From the font you’re reading this in, to the buildings that surround us, there are few aesthetic aspects of our daily lives that haven’t been touched by the influence of the Bauhaus. But despite its global reach and international reputation, the Bauhaus was very much a child of interwar Germany; three towns particularly: Weimar, Dessau and Berlin. This concentration of locations makes organising a tour of the sights remarkably convenient, as does the newly released Bauhaus Travel Book, which gives a detailed and nuanced guide to all destinations Bauhaus. So whether you’re an armchair tourist or plan to visit these meccas of Modernism, here are our top five stops…
1. Bauhaus Archive, Berlin, by Walter Gropius and TAC (above)
With the completion of the Bauhaus Archive in 1979, 46 years after the institution’s closure, full recognition of the school’s importance was finally set in concrete. The tide of Nazi false regressionism may have closed the Bauhaus in 1933, but there can be no doubt as to whom eventually won the cultural war that would shape the future of architecture. Based on Walter Gropius’ original designs and completed by The Architects Collaborative, this saw tooth-shaped building houses the largest and finest Bauhaus collection in the world. A trip to the Berlin site is a must for anyone with a taste for 20th-century design.
2. Bauhaus Building, Dessau, by Walter Gropius
When political pressure lead to the Bauhaus leaving Weimar, a new building was needed to house the school. Designed by Walter Gropius, the institution’s founder, the Bauhaus Building was the culmination and manifestation of all the key theory that had lead it to that point. At a glance it may seem fairly unremarkable today, but in 1926 this building was a total revelation and proof of its success can be found in the fact that it looks so normal to contemporary eyes. The central idea that shaped the building’s form was the integration of all artistic, design and architectural practices, not only through academic and practical application, but also in how the social spaces were designed, and how the departments physically related. Whilst the building wasn’t without its problems – the wall of windows that encased the workshop building famously made it unbearably hot in the summer – the spectacular outpouring of creativity and innovation that took place whilst the school was housed there points to the building’s spectacular triumph.
3. Kornhaus, Dessau, by Carl Fieger
A 20-minute stroll from the Dessau campus, set on the banks of the river Elbe, sits the elegant café known as the Kornhaus.
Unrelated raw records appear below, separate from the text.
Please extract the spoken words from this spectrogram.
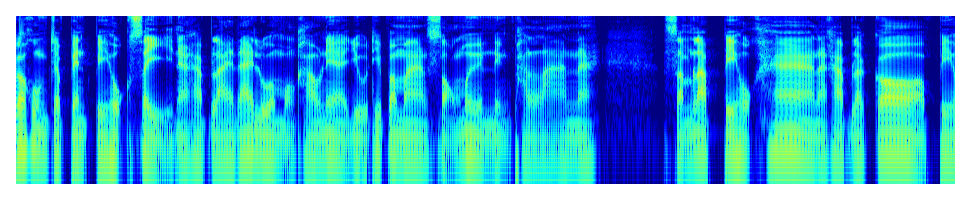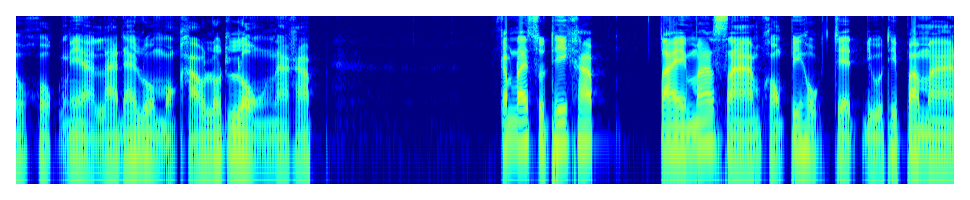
ก็คงจะเป็นปี 64 นะครับรายได้รวมของเขาเนี่ยอยู่ที่ประมาณ 21,000 ล้านนะสำหรับปี 65 นะครับแล้วก็ปี 66 เนี่ยรายได้รวมของเขาลดลงนะครับกำไรสุทธิครับไตรมาส 3 ของปี 67 อยู่ที่ประมาณ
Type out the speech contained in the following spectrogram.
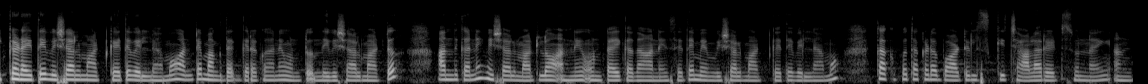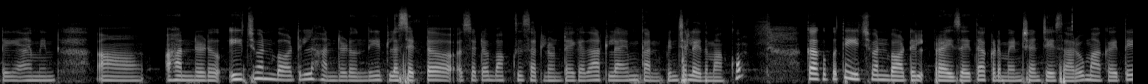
ఇక్కడైతే విశాల్ మార్ట్కి అయితే వెళ్ళాము. అంటే మాకు దగ్గరగానే ఉంటుంది విశాల్ మార్ట్. అందుకని విశాల్ మార్ట్లో అన్నీ ఉంటాయి కదా అనేసి అయితే మేము విశాల్ మార్ట్కి అయితే వెళ్ళాము. కాకపోతే అక్కడ బాటిల్స్కి చాలా రేట్స్ ఉన్నాయి. అంటే I mean hundred each one bottle hundred ఉంది. ఇట్లా సెట్ సెట్ బాక్సెస్ అట్లా ఉంటాయి కదా అట్లా ఏం కనిపించలేదు మాకు. కాకపోతే ఈచ్ వన్ బాటిల్ ప్రైస్ అయితే అక్కడ మెన్షన్ చేశారు. మాకైతే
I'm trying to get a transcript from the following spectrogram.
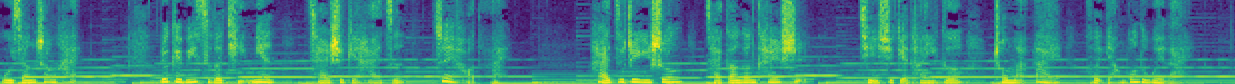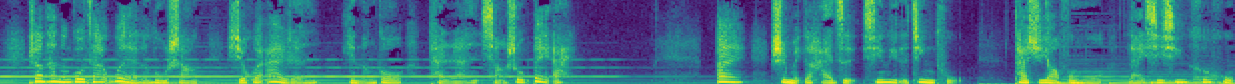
互相伤害，留给彼此的体面才是给孩子最好的爱。孩子这一生才刚刚开始，请需给他一个充满爱和阳光的未来，让他能够在未来的路上学会爱人，也能够坦然享受被爱。爱是每个孩子心里的净土，他需要父母来悉心呵护。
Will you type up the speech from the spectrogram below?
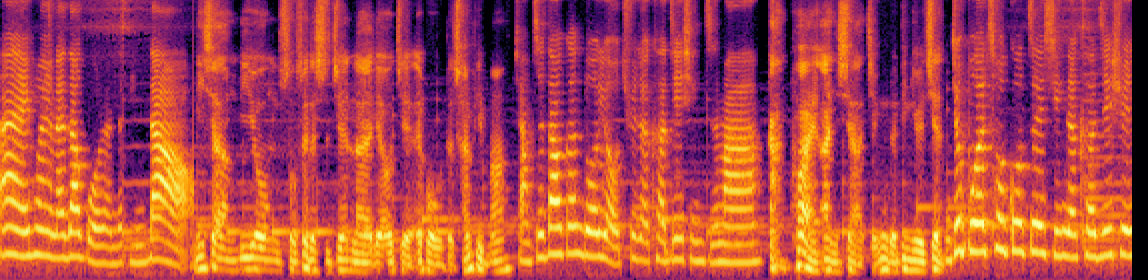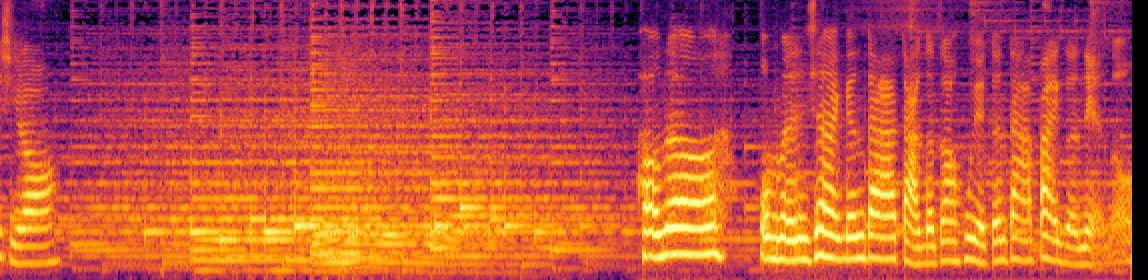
嗨，欢迎来到果仁的频道。你想利用琐碎的时间来了解 Apple 的产品吗？想知道更多有趣的科技新知吗？赶快按下节目的订阅键，你就不会错过最新的科技讯息喽。好的，我们现在跟大家打个招呼，也跟大家拜个年哦。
Carl Fieger won the commission in direct competition with the architectural department of the Bauhaus, and the broad curve of its winter garden stands in contrast to the more typically pragmatic nature of much of the Bauhaus’ output. Head here for coffee and cake in the late afternoon and experience Bauhaus design as it was intended to be enjoyed. It’s not difficult to see why it was such a popular place for staff and pupils to while away long summer days.
4. Bauhaus University, Weimar, by Henry van de Welde
Completed eight years before the school’s founding and designed by a non-member architect, the Bauhaus University is not a Bauhaus building, but it was its cradle. The ideas formed here would go on to shape the first truly global architecture style and so much of what the 20th century would look like. Situated in Weimar, a city more typically associated with Classicism than Modernism, most tourists come here in search of a picture-book Germany rooted in the grandeur of the enlightenment. But for those who know where to look, the role Weimar had to play in the aesthetic ideals of the 20th century can be found in abundance. The inner walls of the Bauhaus University reveal a partial redesign that was undertaken in 1923 for the Bauhaus Exhibition, while Walter Gropius’ spectacular office, meticulously reconstructed in 1999, can be perused at leisure.
5. Kandinsky House: Masters’ Houses, Dessau, by Walter Gropius
On the site of the Dessau campus, set aside from the main building, are The Masters’ Houses. Again designed by Walter Gropius, they were envisaged as the houses of tomorrow, to be as practical to live in as they were radical to behold. Wassily Kandinsky, who taught painting at the school, was to be one of the guinea pigs of this refined new world. While he was reportedly unnerved by the whiteness of the interior walls of the house, ordering them to be repainted in 170 different hues (he did teach mural painting after all), his time living there was amongst the most productive and innovative of his career.